──────── EXERCISE INPUT ────────

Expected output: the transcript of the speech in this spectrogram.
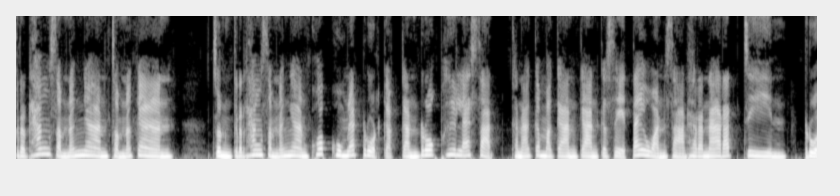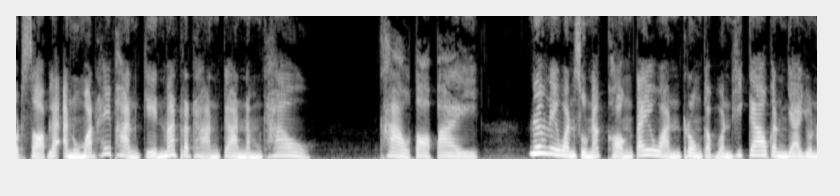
กระทั่งสำนักงงานสำนักงานจนกระทั่งสำนักงงานควบคุมและตรวจกักกันโรคพืชและสัตว์ คณะกรรมการการเกษตรไต้หวันสาธารณรัฐจีน ตรวจสอบและอนุมัติให้ผ่านเกณฑ์มาตรฐานการนำเข้า ข่าวต่อไป เนื่องในวันสุนัขของไต้หวันตรงกับวันที่ 9 กันยายน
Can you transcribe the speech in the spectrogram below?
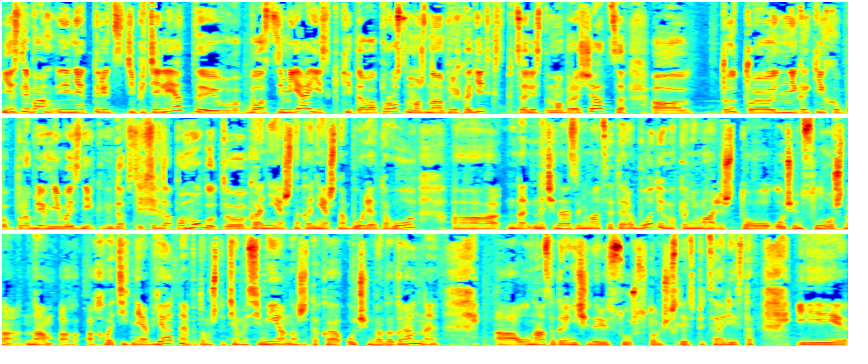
Если вам нет 35 лет, и у вас семья, есть какие-то вопросы, можно приходить к специалистам, обращаться. А, Тут э, никаких проблем не возникнет, да, все всегда помогут. э, Конечно, конечно. Более того, а, на- начиная заниматься этой работой, мы понимали, что очень сложно нам ох- охватить необъятное, потому что тема семьи, она же такая очень многогранная, а у нас ограниченный ресурс, в том числе специалистов. И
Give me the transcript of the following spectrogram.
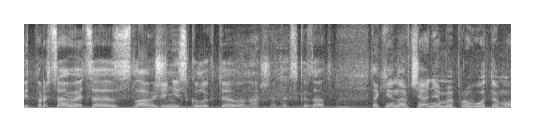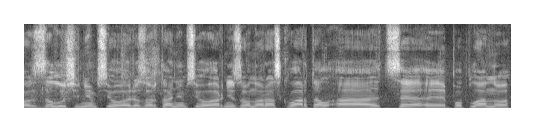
відпрацьовується злагодженість колективу наша, так сказати. Такі навчання ми проводимо з залученням всього розгортанням всього гарнізону раз в квартал. А це е, по плану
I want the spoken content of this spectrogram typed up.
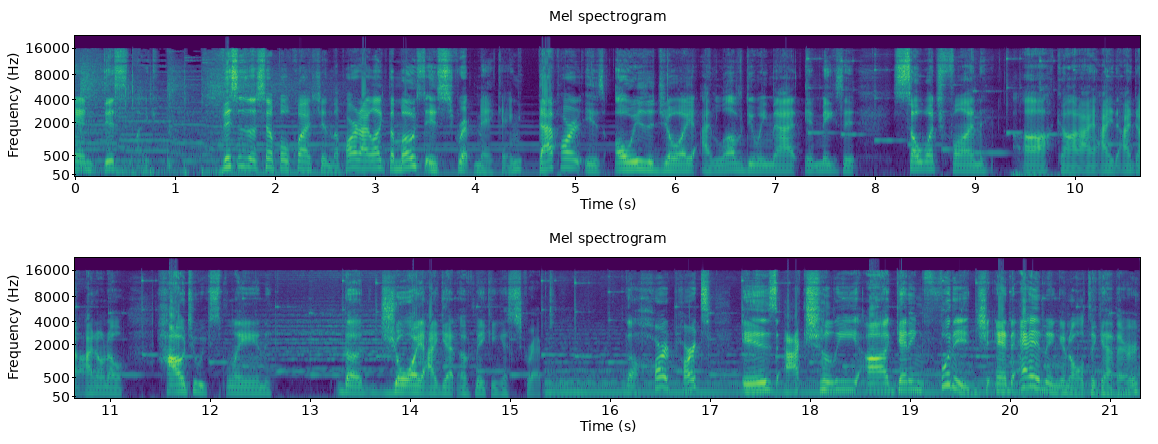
and dislike? This is a simple question. The part I like the most is script making. That part is always a joy. I love doing that. It makes it so much fun. Oh, God, I, I, I, don't, I don't know how to explain the joy I get of making a script. The hard part is actually uh, getting footage and editing it all together.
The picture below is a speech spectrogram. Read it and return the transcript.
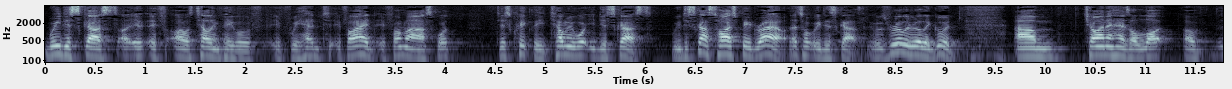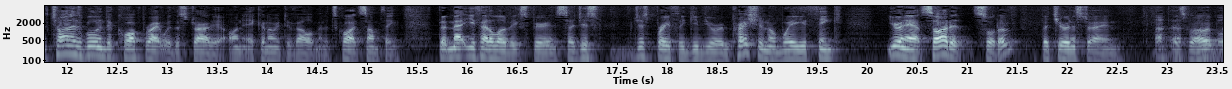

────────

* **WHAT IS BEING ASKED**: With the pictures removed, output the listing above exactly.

* **WRITTEN REPLY**:
Expected output: the transcript of the speech in this spectrogram.
กระทั่งสำนักงงานสำนักงานจนกระทั่งสำนักงงานควบคุมและตรวจกักกันโรคพืชและสัตว์ คณะกรรมการการเกษตรไต้หวันสาธารณรัฐจีน ตรวจสอบและอนุมัติให้ผ่านเกณฑ์มาตรฐานการนำเข้า ข่าวต่อไป เนื่องในวันสุนัขของไต้หวันตรงกับวันที่ 9 กันยายน
Can you transcribe the speech in the spectrogram below?
Если вам нет 35 лет, и у вас семья, есть какие-то вопросы, можно приходить к специалистам, обращаться. А, Тут э, никаких проблем не возникнет, да, все всегда помогут. э, Конечно, конечно. Более того, а, на- начиная заниматься этой работой, мы понимали, что очень сложно нам ох- охватить необъятное, потому что тема семьи, она же такая очень многогранная, а у нас ограниченный ресурс, в том числе специалистов. И
Give me the transcript of the following spectrogram.
відпрацьовується злагодженість колективу наша, так сказати. Такі навчання ми проводимо з залученням всього розгортанням всього гарнізону раз в квартал. А це е, по плану
I want the spoken content of this spectrogram typed up.
and dislike? This is a simple question. The part I like the most is script making. That part is always a joy. I love doing that. It makes it so much fun. Oh, God, I, I, I, don't, I don't know how to explain the joy I get of making a script. The hard part is actually uh, getting footage and editing it all together.
The picture below is a speech spectrogram. Read it and return the transcript.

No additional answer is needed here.